The only small weaknesses of this movie might be its imbalance of primarily focusing on the American military experience with a significant but still token view of the emotive backdrop of the Vietnamese and one scene where there is an attempt to local lost American soldiers on the field of battle that doesn't seem quite realistic and perhaps even fool-hearty as well as omission of some of the more graphic hand to hand combat images while at the same time including the bloody bullets ripping through bodies themselves. But none of these weaknesses detract from the overall greatest of this movie.
In sum We Were Soldiers seems to reflect some of the best, if not the best directorial, scripted, and filmed movie about the awfulness of war in a human and compassionate but somber way.
One of the Most Effective Horror Films in Years
Very surprising, this amazing horror movie, against expectations thrills with its tight editing and smart, intelligent plot outline. The details of the rescue attempt, the set up, the tension build-up, the shocking scenes all, the performances based on the believable script all contribute to an fearful, palpable ambiance. The elements of blackness taken from the classic mystery thriller Wait Until Dark (1967) to the unknown killer next door theme of John Carpenter's The Thing (1982), this crime, mystery, occult, horror thriller unfolds in a titillating manner that both the logical chain of events as found in sci-fi thriller The Andromeda Strain (1971) fused with the tense biting action of Speed (1994) in an exclusively confined space or twisting psychological torment of Ann Hathaway's Passengers (2008) or the intensity of Brad Pitt's Se7en (1995) or Leo Decaprio's Shutter Island (201) and the dramatic criminal impact of Gone Baby Gone (2007) or even the eventually creepiness of Nicole Kidman in Dogville (2004) in an occult, horror form can emulate.
Visually Creative Action Thriller

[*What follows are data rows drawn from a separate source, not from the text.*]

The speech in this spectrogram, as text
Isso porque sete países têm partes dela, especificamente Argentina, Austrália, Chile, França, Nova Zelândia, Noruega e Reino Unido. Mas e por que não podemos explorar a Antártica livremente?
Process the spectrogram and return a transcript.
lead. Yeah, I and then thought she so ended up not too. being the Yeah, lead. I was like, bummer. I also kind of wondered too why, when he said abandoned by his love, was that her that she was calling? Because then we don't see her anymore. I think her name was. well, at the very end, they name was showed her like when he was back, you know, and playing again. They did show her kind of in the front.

Bunraku brings up similarities in visual style and tone of such movies as an action-thriller version of the Brendan Fraser's comedy Monkeybone (2001), the garishness and surrealism of the early transformed movie version of Batman (1989) using even more of the stark elements of Pulp Fiction (1994) with animation and live action. This movie has more stylization than the contemporary otherworldly, horror movie The Devil's Carnival (2012). The set design at times simple as Dogville (2004) and awkwardly fascinating with its animated fusion like Who Framed Roger Rabbit (1998). There is a playful parody of the update fifties film noir Sin City (2005) as a martial arts film. The plot outline is predictable, with loads of dramatic, extended violence as in Kill Bill Vol. 1 (2004). Perhaps, this movie might be considered unique in its narrative approach and visual technique for telling a typical martial arts movie.

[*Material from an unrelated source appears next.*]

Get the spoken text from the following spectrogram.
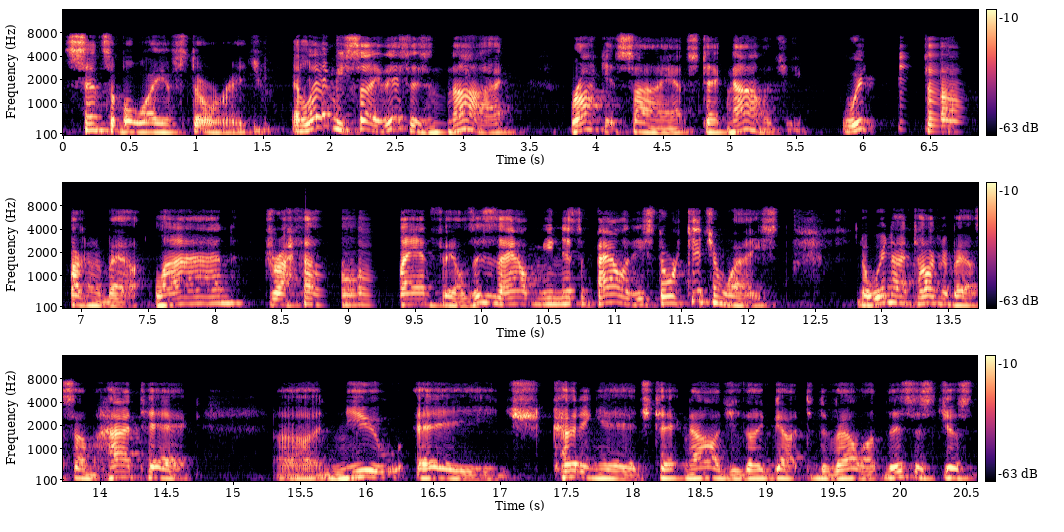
sensible way of storage. And let me say, this is not rocket science technology. We're talking about line, dry landfills. This is how municipalities store kitchen waste. No, we're not talking about some high tech, uh, new age, cutting edge technology they've got to develop. This is just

Big Ass Spider! (2013)
An Entertaining Action Black Comedy
In the same mold as Arachnophobia (1990) and Tremors (1990), this sci fi monster action mystery thriller has blacker scenes if not tone than those movies. While not a classic and the special effects not superb, the pacing and the comedic action is pretty decent, even the destruction scenes are adequate for this parody on the monster movie. Greg Grunberg who made his small screen mark on Heroes (2006-2010) stars. Better than expected, the biggest weakness are its death scenes which don't seem consistent with the tone of the movie breaking the parody theme of the movie. The buddy scenes however are some of the strongest, most solid parts of the movie with their humor and fun play and smart witty dialogue.